Work task:
Go to the line containing "Mind transcribing the" below; retype it and all following lines exactly, and leave out the pictures.

Raw data:

****************************************

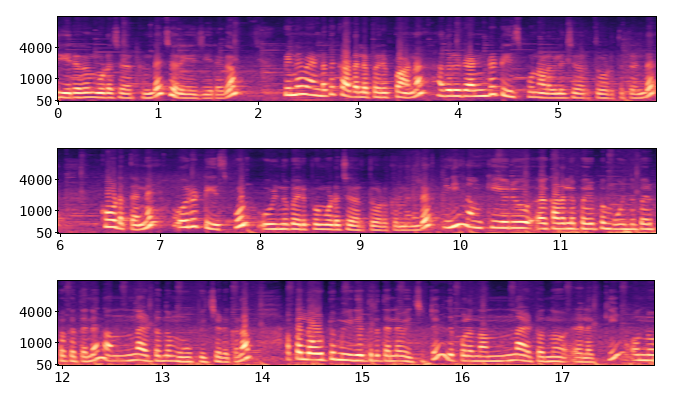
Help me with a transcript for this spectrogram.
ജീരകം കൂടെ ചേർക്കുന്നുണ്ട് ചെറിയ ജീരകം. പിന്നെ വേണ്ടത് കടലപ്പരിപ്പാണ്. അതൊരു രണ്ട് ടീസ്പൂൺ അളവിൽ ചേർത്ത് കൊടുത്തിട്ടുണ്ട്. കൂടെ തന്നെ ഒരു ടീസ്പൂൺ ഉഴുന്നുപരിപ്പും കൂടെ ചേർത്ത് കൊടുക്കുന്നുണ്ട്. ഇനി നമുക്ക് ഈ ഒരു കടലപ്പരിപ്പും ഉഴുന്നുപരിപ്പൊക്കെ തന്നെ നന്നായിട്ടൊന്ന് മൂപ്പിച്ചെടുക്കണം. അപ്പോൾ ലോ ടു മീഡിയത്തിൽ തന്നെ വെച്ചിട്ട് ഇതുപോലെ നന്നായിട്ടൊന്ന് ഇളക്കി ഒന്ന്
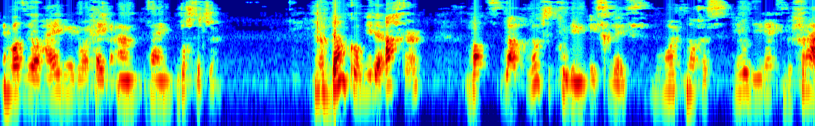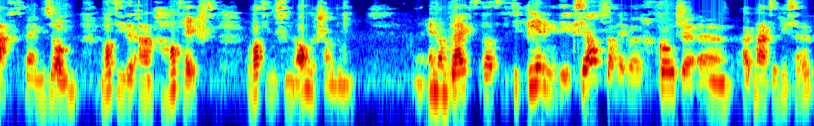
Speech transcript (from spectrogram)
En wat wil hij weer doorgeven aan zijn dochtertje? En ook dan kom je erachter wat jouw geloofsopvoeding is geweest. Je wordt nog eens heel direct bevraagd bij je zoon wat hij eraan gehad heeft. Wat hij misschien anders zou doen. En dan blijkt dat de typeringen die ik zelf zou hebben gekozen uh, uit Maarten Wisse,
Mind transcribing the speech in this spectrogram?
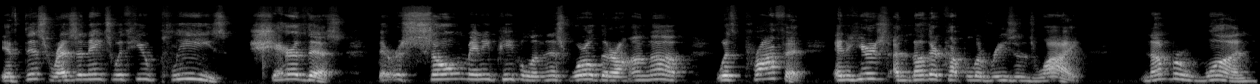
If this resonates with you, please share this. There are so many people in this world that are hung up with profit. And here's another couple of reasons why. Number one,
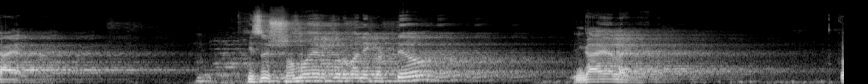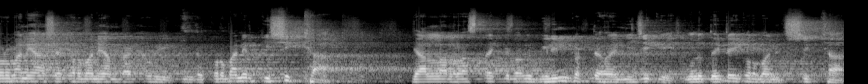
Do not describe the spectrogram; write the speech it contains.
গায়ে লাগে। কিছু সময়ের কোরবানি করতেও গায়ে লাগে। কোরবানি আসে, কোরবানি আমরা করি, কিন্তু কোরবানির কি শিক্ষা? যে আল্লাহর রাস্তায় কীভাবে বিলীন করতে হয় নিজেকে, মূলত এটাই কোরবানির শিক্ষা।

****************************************

Solution to the exercise:
Mind transcribing the speech in this spectrogram?
If this resonates with you, please share this. There are so many people in this world that are hung up with profit. And here's another couple of reasons why. Number one,
Do not describe the spectrogram; write the speech it contains.
গায়ে লাগে। কিছু সময়ের কোরবানি করতেও গায়ে লাগে। কোরবানি আসে, কোরবানি আমরা করি, কিন্তু কোরবানির কি শিক্ষা? যে আল্লাহর রাস্তায় কীভাবে বিলীন করতে হয় নিজেকে, মূলত এটাই কোরবানির শিক্ষা।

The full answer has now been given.